Ukraine and Moldova Government officials discuss prevention of Pandemic Avian Influenza at an International Symposium
KYIV, 13 February 2007 – An International Symposium on how governments can better manage emergency health situations has started in the capital of Ukraine. For three days Ukrainian and Moldovan high level government officials will discuss the organization and implementation of crisis communication campaigns in the context of a possible Avian Influenza pandemic.
The Symposium will provide senior government officials and spokespersons with the opportunity to better understand health crisis communication. This will include the adequate organization and coordination of relevant agencies and practical one-on-one simulation of media relations during health emergency situations.
With this participatory symposium, national emergency and health services will be able, through trust, transparency and authority, to significantly reduce public panic, inspire confidence and empower individuals to take appropriate action so that the impact of the pandemic will be minimized.
International health authorities and international organizations are clear with regard to Pandemic Influenza: it is not a question of whether it happens, but when it will happen.
The impact of responsible media relations in such an emergency cannot, therefore, be overestimated.
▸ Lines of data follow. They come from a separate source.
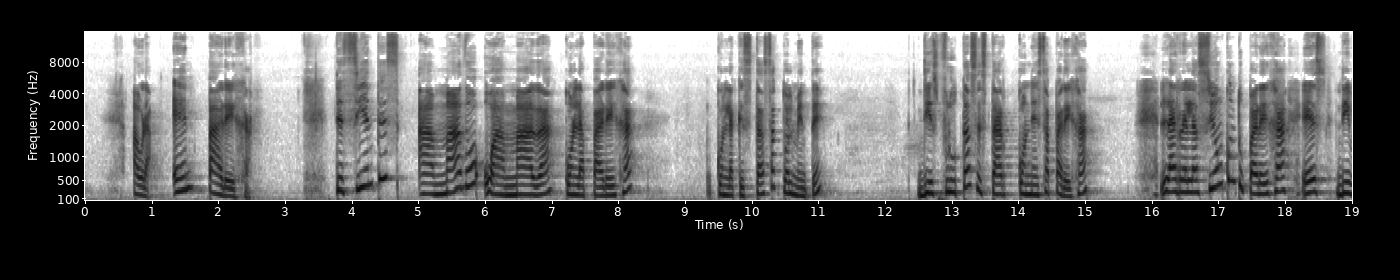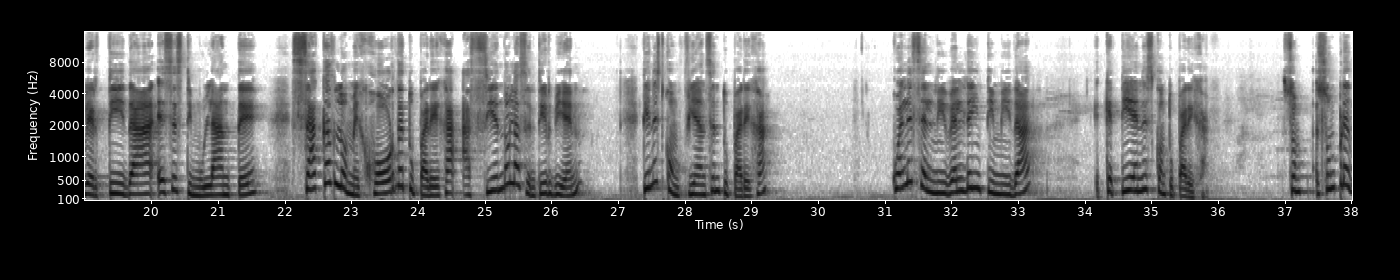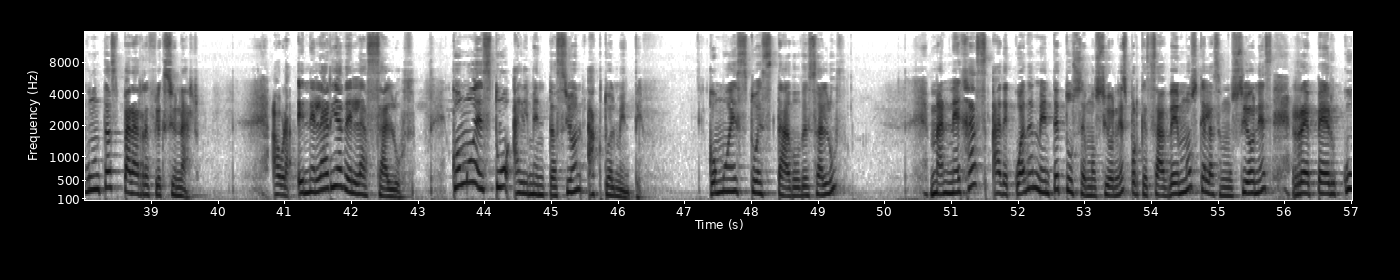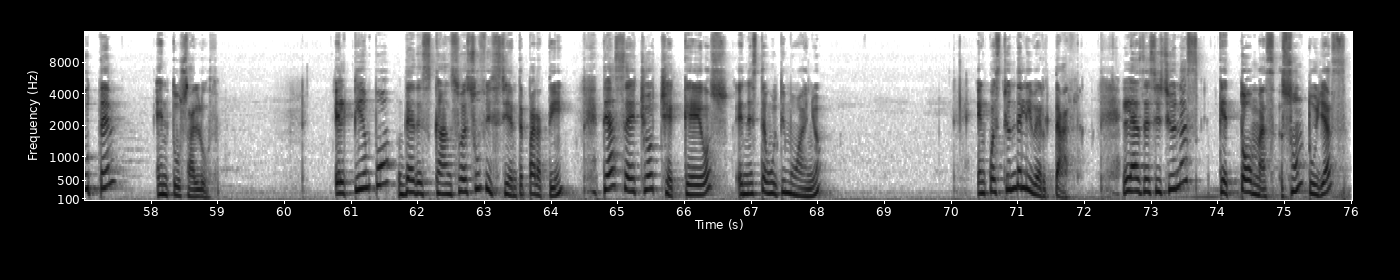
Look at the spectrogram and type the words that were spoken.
Ahora, en pareja, ¿te sientes amado o amada con la pareja con la que estás actualmente? ¿Disfrutas estar con esa pareja? La relación con tu pareja es divertida, es estimulante. ¿Sacas lo mejor de tu pareja haciéndola sentir bien? ¿Tienes confianza en tu pareja? ¿Cuál es el nivel de intimidad que tienes con tu pareja? Son, son preguntas para reflexionar. Ahora, en el área de la salud, ¿cómo es tu alimentación actualmente? ¿Cómo es tu estado de salud? ¿Manejas adecuadamente tus emociones? Porque sabemos que las emociones repercuten en tu salud. ¿El tiempo de descanso es suficiente para ti? ¿Te has hecho chequeos en este último año? En cuestión de libertad, ¿las decisiones que tomas son tuyas?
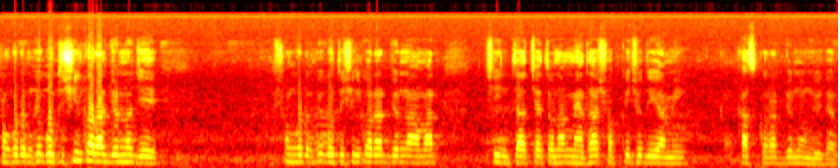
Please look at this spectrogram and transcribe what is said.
সংগঠনকে গতিশীল করার জন্য যে সংগঠনকে গতিশীল করার জন্য আমার চিন্তা, চেতনা, মেধা সব কিছু দিয়ে আমি কাজ করার জন্য অঙ্গীকার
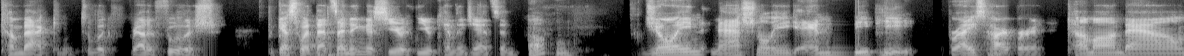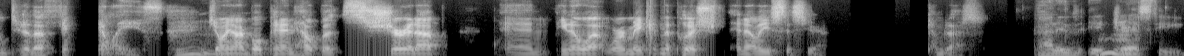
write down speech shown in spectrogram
come back to look rather foolish. But guess what? That's ending this year with you, Kenley Jansen. Oh, Join National League MVP Bryce Harper. Come on down to the Phillies. Hmm. Join our bullpen, help us sure it up. And you know what? We're making the push in NL East this year. Come to us. That is hmm. interesting.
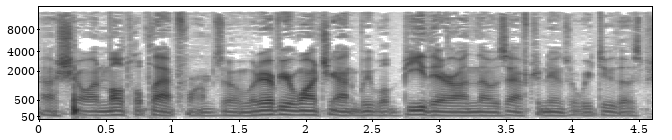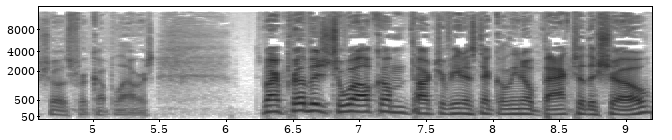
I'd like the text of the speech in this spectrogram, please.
uh, show on multiple platforms. So whatever you're watching on, we will be there on those afternoons where we do those shows for a couple hours. It's my privilege to welcome Dr. Venus Nicolino back to the show.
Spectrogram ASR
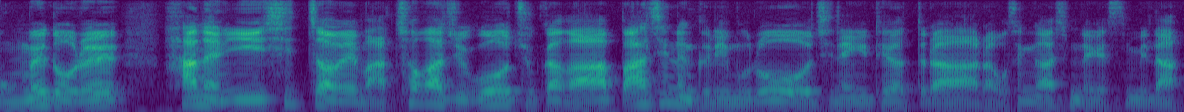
공매도를 하는 이 시점에 맞춰가지고 주가가 빠지는 그림으로 진행이 되었더라라고 생각하시면 되겠습니다.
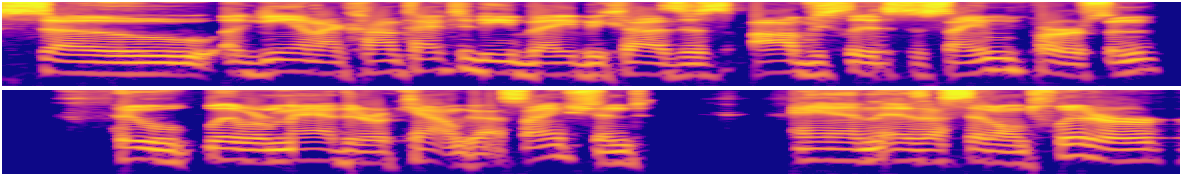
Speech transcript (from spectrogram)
So again, I contacted eBay because it's obviously it's the same person who they were mad that their account got sanctioned. And as I said on Twitter,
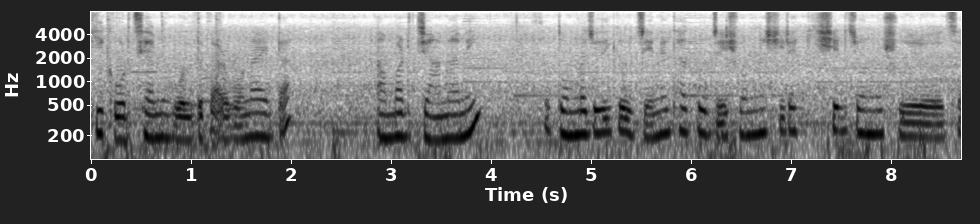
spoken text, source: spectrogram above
কি করছে আমি বলতে পারব না এটা। আমার জানা নেই। তোমরা যদি কেউ জেনে থাকো যে সন্ন্যাসীরা কিসের জন্য শুয়ে রয়েছে,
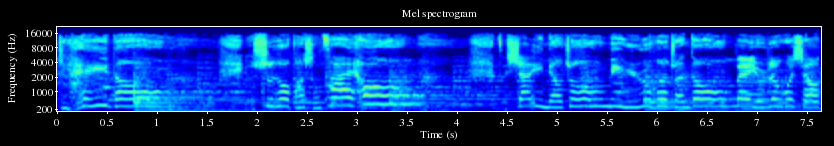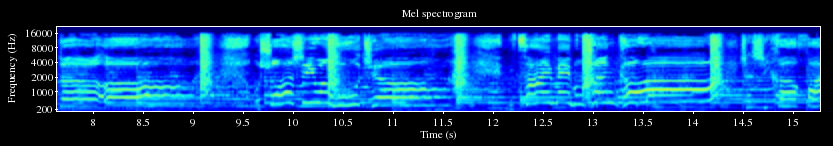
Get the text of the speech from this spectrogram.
进黑洞，有时候爬上彩虹，在下一秒钟，命运如何转动，没有人会晓得。我说希望无穷，你猜美梦成空，相信和怀。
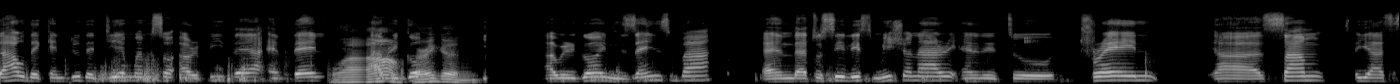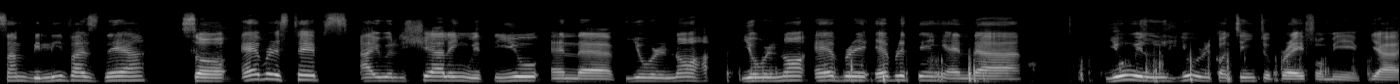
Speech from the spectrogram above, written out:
how they can do the DMM. So I'll be there and then wow, go- very good. I will go in Zanzibar and uh, to see this missionary and to train uh, some yes some believers there. So every steps I will sharing with you, and uh, you will know you will know every everything, and uh, you will you will continue to pray for me. Yeah,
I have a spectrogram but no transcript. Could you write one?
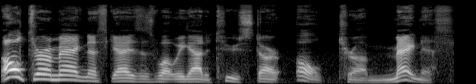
Ultra Magnus, guys, is what we got. A two star Ultra Magnus.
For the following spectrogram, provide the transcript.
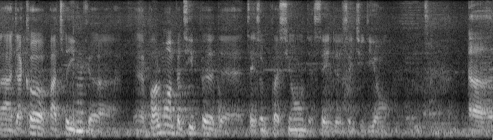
Ah, D'accord, Patrick. Euh, euh, Parle-moi un petit peu de tes impressions de ces deux étudiants. Euh,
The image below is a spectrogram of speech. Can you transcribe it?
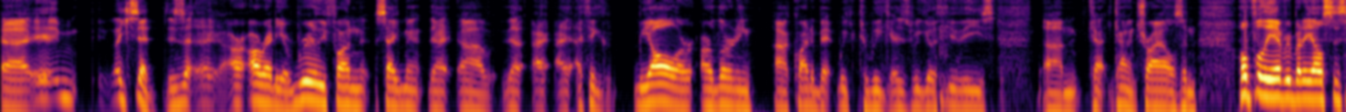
uh, it- like you said, this is a, already a really fun segment that uh, that I, I think we all are, are learning uh, quite a bit week to week as we go through these um, kind of trials, and hopefully everybody else is,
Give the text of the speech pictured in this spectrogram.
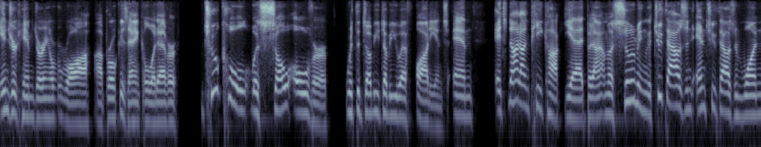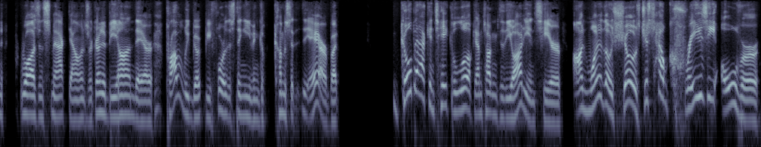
injured him during a Raw, uh, broke his ankle, whatever. Too Cool was so over with the WWF audience, and it's not on Peacock yet, but I'm assuming the 2000 and 2001 Raws and SmackDowns are going to be on there probably b- before this thing even c- comes to the air. But go back and take a look. I'm talking to the audience here on one of those shows, just how crazy over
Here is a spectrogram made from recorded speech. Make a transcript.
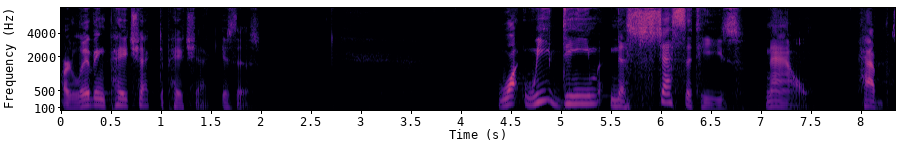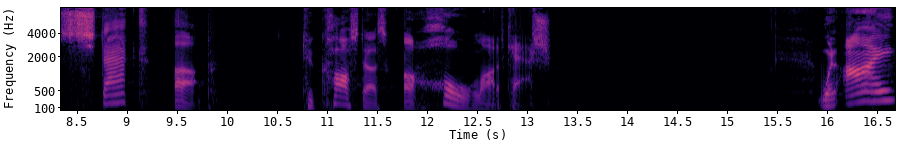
are living paycheck to paycheck is this. What we deem necessities now have stacked up to cost us a whole lot of cash. When I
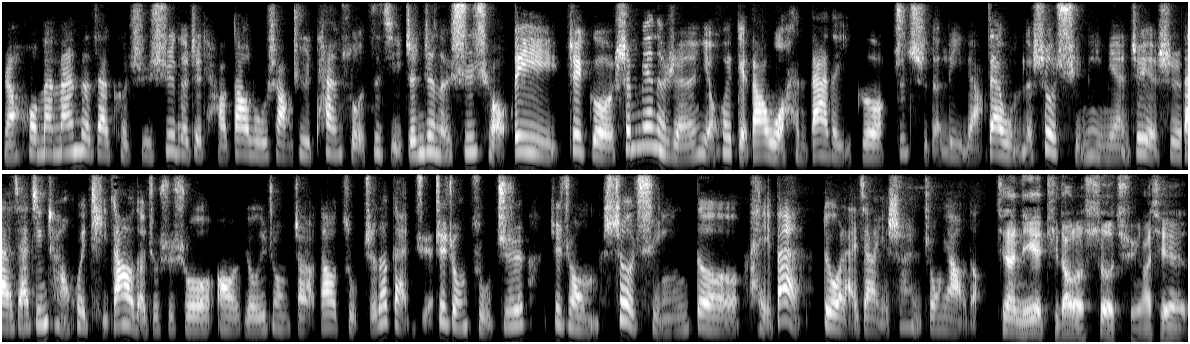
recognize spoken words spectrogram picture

Suitably planned public communication, including the ability to handle both national and international media professionally and transparently, is an essential part of the preparation for a pandemic situation.
As Pandemic Influenza does not respect borders, the issue of prompt, effective communication to populations is not just a matter of national, but of international, interest and concern. Having a well-organized and well-prepared emergency communication mechanism in place is therefore a key component of a government’s response.
The International Symposium on government crisis communication during health emergency situations is one of six symposia to be held in the region of Eastern and Central Europe and the Commonwealth of Independent States.
The Symposium is organized by UNICEF (United Nations Children’s Fund) in collaboration with WHO (World Health Organization) and with financial support of the Government of Japan and USAID (United States Agency for International Development).
For nearly 60 years UNICEF has been the world's leader for children, working on the ground in 157 countries to help children survive and thrive, from early childhood through adolescence. The world's largest provider of vaccines for poor countries, UNICEF supports child health and nutrition, quality basic education for all boys and girls, and the protection of children from violence, exploitation, and AIDS. UNICEF is funded entirely by the voluntary contributions of individuals, businesses, foundations and governments.
For more information:
Dmytro Konyk, Communication Officer, UNICEF
Anna Sukhodolska, Communication Assistant, UNICEF